#15

Exactly. In a way, prices falling on places built just for the luxury market has very little effect on the middle class market. It’s not like they would have built these towers as middle class housing otherwise. An argument could be made in the brownstone neighborhoods where 2-8 unit houses are being bought by the wealthy and returned to their original single family status that it is driving up prices by reducing rental inventory. But in reality rental inventory is way up due to new construction driving down rents in the more plebeian market levels.


#16

Most of those towers were originally built as middle class housing and have been recently converted to luxury housing units. That or warehouses, old commercial space and office space. There are exceptions, but NYC isn’t really into putting in new super highrises anymore.

The average rent in NYC is around $3k/ month for a 1 bedroom/studio. From what I’ve seen rental stocks have gone up slightly. But rents themselves have continued to climb and most of the rentals being added are of the “luxury” sort. More expensive buildings targeted at the upper middle class or better.


#17

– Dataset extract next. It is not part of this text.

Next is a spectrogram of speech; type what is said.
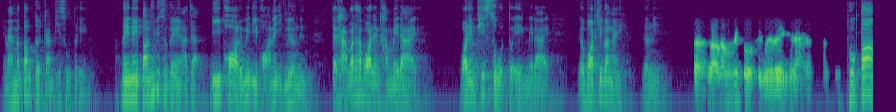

Huh? Manhattan is lousy with brand new luxury towers from Tribeca to Hudson Yards to Central Park. What buildings are you talking about, pre-war? Around here in Jersey City rents are soft because thousands of units are hitting the market. I had to lower a unit from $1750 to to $1650 in a gentrifying area because the new rentals are offering free months and other perks to get filled and hit their financial benchmarks for the bankers.


#18

That additional rental inventory will end up driving up rents or keeping them steady, because there’s a qualitative as well as quantitative factor in play in Manhattan and Brooklyn and parts of Queens. That’s because new construction and conversions in the sub-$4-million/luxury range in NYC is still pretty damned expensive and luxury-oriented, whether one is buying or renting. Developers in those areas aren’t building rental units for working or middle-class tenants anymore, only for upper-middle-class and higher ones.

As a result, a new 600-sqf 1-bedroom will likely rent for $4500/month (for a household making ~$180k/year), as opposed to a legacy unit of that size in the same neighbourhood that currently rents for $3000/month (for a household making ~$120k/year). The new market rate resulting from the new construction rentals will provide the landlord of the legacy unit with an excuse to bump up the rental rate to $3800/month over the next four years with no improvements to the unit, which he’ll do in a heartbeat if the city allows him to. Somehow I don’t think the household’s salary will increase by $32k during that same period.


#19

Analysts differ. Unsustainable trends eventually end.

This is what’s going on here, some of the project mentioned below are already hitting the market. 30k units in a city of 250k.


#20

Time for another white flight?